HPN: Should federal requirements and/or payer reimbursement penalties be the final solution? Why?
Crowley: [This is] likely the only path forward. [It’s a] chicken-and-egg argument — the only way to show benefit is for there to be actual use.
Skiba: In my opinion, federal requirements are a means to an end. They are that catalyst that’s going to drive the healthcare marketplace to better standardization. For example, we anticipate additional guidance coming from the FDA, which will outline the provider side implementation of UDI. This will drive additional focus and market adoption.
Pettigrew: Unfortunately, this may be the only way standards adoption will find its way to the executive suite and will receive the proper attention and political clout to mobilize all parties in the supply chain. Regulatory pressure resulting reimbursement withholding would be the impetus to escalate this initiative on the list of organizational priorities. Otherwise, organizations will continue down the path of least residence.
LeMaster: As much as I hate the idea of government involvement I do wonder if we will be able to make this a high enough priority without it. I’d like to see incentives via meaningful use on the provider side. My concern is that if the government does get involved organizations will focus on compliance not the true benefits of standards.
Reed: The UDI regulation in the U.S. has been a positive move in this area, but the industry still needs to get our arms around this and ensure that we’re using data standards to add value. Otherwise, it becomes just another box to check on regulatory submission, which will do nothing but add cost and extra regulatory burden to the system. The UDI regulation should be enough to help push broad adoption of data standards but it’s imperative we move quickly otherwise debate will continue while patient benefits found within the standards are left in the balance.
Sargent: Medicare has stated that there will come a time when the product information will be required in order to be reimbursed. Capturing the data electronically to enable information to be processed in a patient bill will become essential to comply with Medicare regulations once established. If a provider has not added implementation of standards to their strategic goals at this time, this will definitely drive them in that direction.
Joshi: As is evident from the UDI regulation, it helps to have a federal requirement so that the various entities within the healthcare industry can move forward with a common goal. With that said, all entities (manufacturers, distributors, GPOs, software companies and healthcare providers) need to dedicate resources and commit to implementation. All entities need to understand that data standards is not a short term project but a long term commitment that will need continuous dedication of resources and success will have to be tracked/monitored at continuous time intervals.
Federal requirements on UDI for devices and lot level tracking for pharmaceutical companies as part of the Drug Supply Chain Security Act (DSCSA) have definitely prompted the industry towards implementation. Now, healthcare providers need to take action as the benefits of standards adoption far outweigh the costs associated with implementation. Not doing so will continue to result in transactional errors and lingering losses in supply chain because of lack of visibility into data.
Time has come for healthcare providers to move with the industry and adopt GS1 standards with or without federal mandates and penalties.
DeLuca: Existing FDA requirements have only yielded a limited set of attributes, which is not enough of what’s needed for the supply chain to function properly or to reduce patient risk.

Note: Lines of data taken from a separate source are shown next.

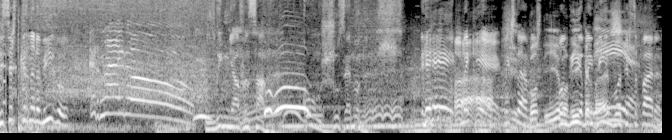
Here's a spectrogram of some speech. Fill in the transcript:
Disseste carneiro amigo? Carneiro! Linha avançada com José Nunes. Ei, como é que é? Como é que estamos? Bom dia, bom bom dia, bem-vindo, boa terça-feira.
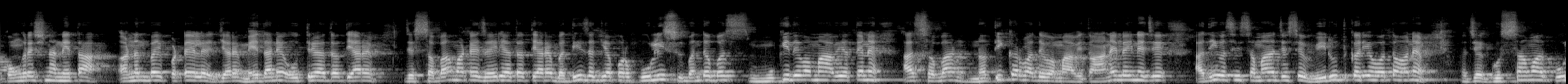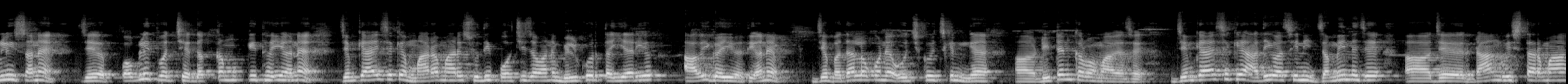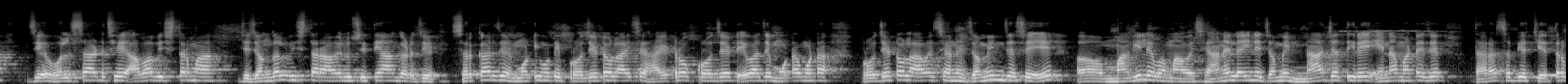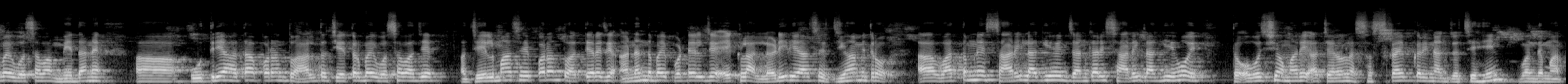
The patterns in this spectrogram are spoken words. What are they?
કોંગ્રેસના નેતા આનંદભાઈ પટેલે જ્યારે મેદાને ઉતર્યા હતા, ત્યારે જે સભા માટે જઈ રહ્યા હતા, ત્યારે બધી જગ્યા પર પોલીસ બંદોબસ્ત મૂકી દેવામાં આવી હતી અને આ સભા નહોતી કરવા દેવામાં આવી. તો આને લઈને જે આદિવાસી સમાજે છે, વિરોધ કર્યો હતો અને જે ગુસ્સામાં પોલીસ અને જે પબ્લિક વચ્ચે ધક્કામુક્કી થઈ અને જેમ કે આવી છે કે મારામારી સુધી પહોંચી જવાની બિલકુલ તૈયારીઓ આવી ગઈ હતી અને જે બધા લોકોને ઉચકી ઉચકીને ડિટેન કરવામાં આવ્યા છે. જેમ કે આવે છે કે આદિવાસીની જમીન જે જે ડાંગ વિસ્તારમાં, જે વલસાડ છે, આવા વિસ્તારમાં, જે જંગલ વિસ્તાર આવેલું છે, ત્યાં આગળ જે સરકાર જે મોટી મોટી પ્રોજેક્ટો લાવે છે, હાઇડ્રો પ્રોજેક્ટ એવા જે મોટા મોટા પ્રોજેક્ટો લાવે છે અને જમીન જે છે એ માગી લેવામાં આવે છે. આને લઈને જમીન ના જતી રહે એના માટે જે ધારાસભ્ય ચેતરભાઈ વસાવા મેદાને ઉતર્યા હતા. પરંતુ હાલ તો ચેતરભાઈ વસાવા જે જેલમાં છે પરંતુ અત્યારે જે આનંદભાઈ પટેલ જે એકલા લડી રહ્યા છે, જી હા મિત્રો, આ વાત તમને સારી લાગી હોય, જાણકારી સારી લાગી હોય, તો અવશ્ય અમારી આ ચેનલને સબસ્ક્રાઈબ કરી નાખજો. જય હિન્દ, વંદે માતરમ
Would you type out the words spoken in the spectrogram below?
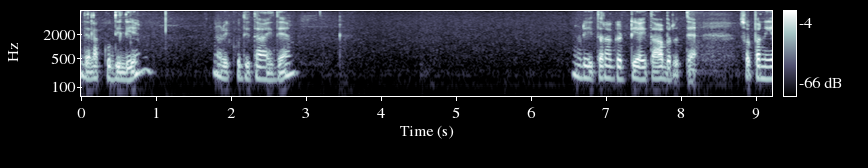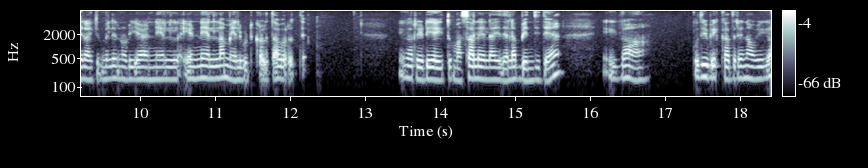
ಇದೆಲ್ಲ ಕುದೀಲಿ. ನೋಡಿ, ಕುದೀತಾ ಇದೆ. ನೋಡಿ, ಈ ಥರ ಗಟ್ಟಿ ಆಯ್ತಾ ಬರುತ್ತೆ. ಸ್ವಲ್ಪ ನೀರು ಹಾಕಿದ್ಮೇಲೆ ನೋಡಿ, ಎಣ್ಣೆ ಎಲ್ಲ ಎಣ್ಣೆ ಎಲ್ಲ ಮೇಲೆ ಬಿಟ್ಕೊಳ್ತಾ ಬರುತ್ತೆ. ಈಗ ರೆಡಿ ಆಯಿತು. ಮಸಾಲೆ ಎಲ್ಲ ಇದೆಲ್ಲ ಬೆಂದಿದೆ. ಈಗ ಕುದಿಬೇಕಾದ್ರೆ ನಾವೀಗ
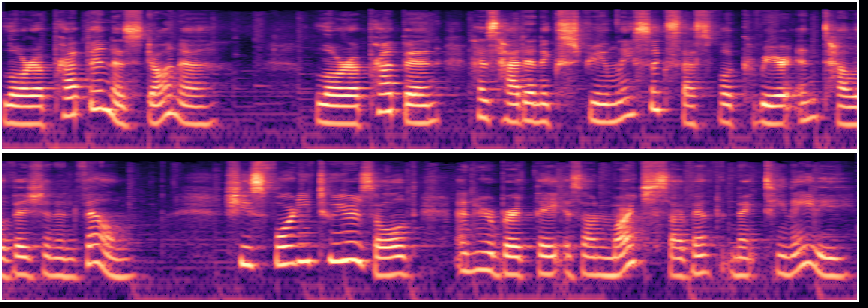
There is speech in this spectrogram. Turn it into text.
Laura Prepon as Donna. Laura Prepon has had an extremely successful career in television and film. She's 42 years old and her birthday is on March 7, 1980.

Therefore, I don’t believe federal regulations alone are going to solve the problem. Private enterprise has the power to drive real change, but those companies will only step in to solve it if they see a direct benefit to their bottom line.